Hmmmm…I wonder how many there are?

find . -name \*html | wc


20234 21352 840277

For those of you keeping score, that's 20,2034 separate files that end in .html on our server. Oops. Even when I throw out the obvious doesn't-need-to-be-CMS'd (statistics, reserves documenent, cache files, newsletters, etc.) it's stil over 11,000 files.

I'd love to put it all into a CMS. But that's a lot of cutting and pasting and cleaning up, even if we had a small army of people to do it, which we don't. Not all of the files are still used, either, but figuring out which ones are legacy, which ones are supposed to be accessible, which are actually used…it's easier than the conversion, but sooner or later there needs to be people making decisions. People whose job is not to sit around trying to figure out which of the pages set up by their predecessor in 1997 still need to be online.

Don't try to tell me that I can just look at the access stats. Do you really think a librarian is going to get rid of something just because it hasn't been accessed in the last year?????

And making people responsible for their own documents doesn't help, because if they knew how to produce compliant output we wouldn't be in this spot to begin with.

Someday, when we all live in a land where you can eat the rainbows and everyone owns their own pony, the big vendors will provide systems that produce good, compliant output. And I'll still be sitting on ten thousand documents that barely render correctly.

Throwing research down the drain

April 20, 2006

ACRLog » Blog Archive » Censorship at the Department of Education?

I come out of the world of education, and the storm brewing over ERIC is just beginning.
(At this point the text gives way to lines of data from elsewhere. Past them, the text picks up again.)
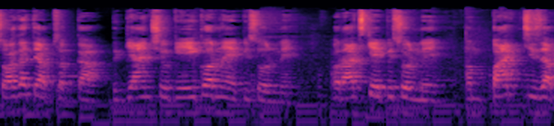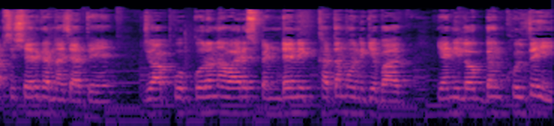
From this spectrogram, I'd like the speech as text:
स्वागत है आप सबका द ज्ञान शो के एक और नए एपिसोड में। और आज के एपिसोड में हम पाँच चीज़ आपसे शेयर करना चाहते हैं, जो आपको कोरोना वायरस पेंडेमिक खत्म होने के बाद, यानी लॉकडाउन खुलते ही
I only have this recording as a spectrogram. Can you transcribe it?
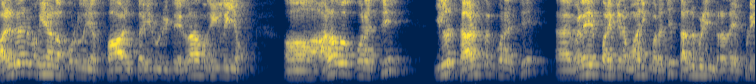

The purging of articles that have a postmodern bent is a very real worry, and this lastest brew-ha-ha doesn’t make me any more comfortable about it. The damage this administration has done to science (both hard and social) is very real. It’s not the death of science and it’s not the only cause of what feels to me like a strong wave of anti-intellectualism, but it’s real and it’s happening and it keeps me up at night.

Only for a few minutes, mind you. I leave for work pretty early. But still.

Welcome to OPAChyderm

April 20, 2006

I’d like to welcome you to OPAChyderm.

Of course, there’s none of “you” out there at this point, but why quibble with who’s imaginary and who has delusions of grandeur? This whole blog, really, exists mostly because I thought the name was extremely clever, in a high-school boy sort of “my knowledge of Dungeons and Dragons and Monty Python is more extensive than yours” sort of cleverness. The kind that, at best, will only impress other 15 year old boys.

The idea is to talk about technology in libraries. Not only how much it usually sucks, but what we can do about it. Why it’s like that. What the bottlenecks are. I’m new to the world of libraries, and the relationship between libraries, the internet as an information repository, ubiquitous technology, and the existing culture of librarianship is freakin’ fascinating. So we’ll cover some of that stuff here.

Plus, my wife is pregnant, so I imagine she’ll come up every now and then, too 🙂

A Pachyderm is something that, to put it gently, is fat and thick-skinned. An elephant, for a majestic example. A hippo, for a less-majestic example. I chose the name, like I said, beacuse I thought it was clever, but also because I’m finding that a lot of librarians right now are pretty thin-skinned. They don’t want to hear about how great Google is (I’m looking at you, President Gorman). They don’t want to hear about how successful the Amazon API is. The times are a-changing, as Dylan and the WanderingEyre both know.

This is my first anonymous blog. Why be anonymous? Not because I’m planning on saying anything awful about the library where I work or the people I work with. Things are, for the most part, peachy.

But I do occasionally want to rant a bit. Not about things in particular, but about things in general. And I’ve found that I censor myself when I probably need not.

I don’t take this as an opportunity to reject any responsibility, but rather to experiment a bit more with my thinking.

So, anyway, welcome.